Norwegian entrepreneur Kjell Inge Røkke is seeking full control over Aker Maritime. Earlier today, the Board of Aker Maritime decided to offer its minority shareholders "a chance to realize their share of the underlying values of the group through a voluntary redemption offer."

The company's majority shareholder, Røkke's Aker RGI, will not accept the offer. It will, instead, "continue as a shareholder and contribute to the further development of Aker Maritime as a leading Norwegian-based center of technology and expertise."

A statement from Aker Maritime says the company "has consciously and systematically demonstrated considerable value for its customers and shareholders through its efficient, forward-looking workplaces and companies, new contracts, increased order backlog and the disposal of operations. Nevertheless, its share price has fallen."

"Our shareholders have not benefited from the increase in the underlying value of the company," says Sverre Skogen, president and CEO of Aker Maritime. "The offer will give shareholders an opportunity to realize their share of the underlying values in the group, fully reflecting the real value of the company." Skogen, who himself holds 44,500 shares in Aker Maritime, has already decided to accept the offer.

Strategy remains unchanged Aker Maritime will continue its strategy of further industrial growth concentrating on further internationalisation based on its technology and products, the implementation of field development projects and the operation and maintenance of existing oil and gas platforms.

The group has approved a significant technology development programme and resolved to strengthen its presence in Houston in order to realise this strategy. Other steps, including investment in facilities, are in the pipeline. Investments in fixed assets are closely tied in with other measures, aiming to make the group's Norwegian operations more competitive internationally.

The offer will ensure that Aker Maritime will benefit from the competitive edge that a committed and aligned ownership structure represents in this business.

Around NOK 2 billion of the company's funds, half of which in the form of CGG shares, will be distributed if the offer is accepted by all minority shareholders. CGG is one of the world's leading seismic companies (www.cgg.com) and is listed in both Paris (Euronext) and New York (NYSE). If all minority shareholders accept the offer, the group will still have an equity/assets ratio of around 40 per cent and thus the financial strength needed to carry out its plans.

"Aker RGI supports our plans for the long-term industrial growth of Aker Maritime," comments Skogen. "This also applies to our decision to put our work on a merger with Kværner on hold as a result of the outcome of Kværner's general meeting in May." However, he emphasizes that Aker Maritime will continue to work to increase the value of its Kværner investment and will follow the company's development carefully.

The board says its offer fully reflects the underlying value of the company and values it at approximately NOK 5.4 billion. This is equivalent to NOK 95 per share (about $10.7), or NOK 25 higher than yesterday's closing price

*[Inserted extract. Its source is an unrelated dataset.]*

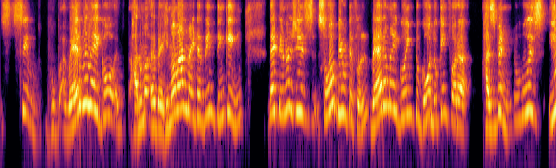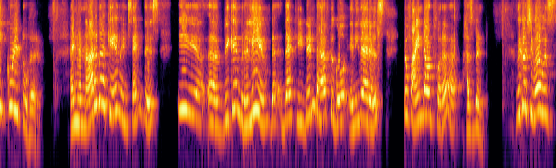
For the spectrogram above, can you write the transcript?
see, where will I go? Hanuma, Himavan might have been thinking that you know she is so beautiful where am i going to go looking for a husband who is equal to her and when narada came and said this he uh, became relieved that he didn't have to go anywhere else to find out for a husband. Because shiva was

Bush names Navy acquisition nominee
The White House has issued a stement saying that President George W. Bush intends to nominate John J. Young to be Assistant Secretary of the Navy for Research, Development and Acquisition.  He has been with the U.S. Senate Appropriations Subcommittee on Defense since 1991, first as a Sandia National Labs Congressional Fellow from 1991 to 1993 and then as a Professional Staff Member since 1993.  

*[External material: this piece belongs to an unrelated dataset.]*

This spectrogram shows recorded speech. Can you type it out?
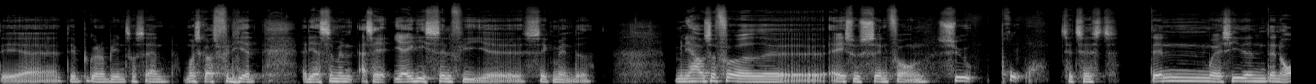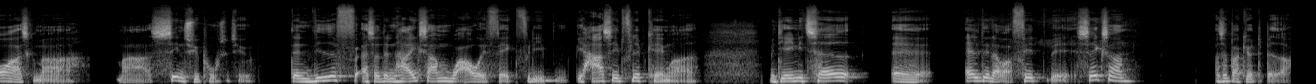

From 1988 to 1993, he was a member of the Technical Staff of Sandia National Labs, and from 1987 to 1988 he was a member of the technical staff at Rockwell International. Young is a graduate of Georgia Institute of Technology and received a Master's degree in Aeronautics and Astronautics from Stanford University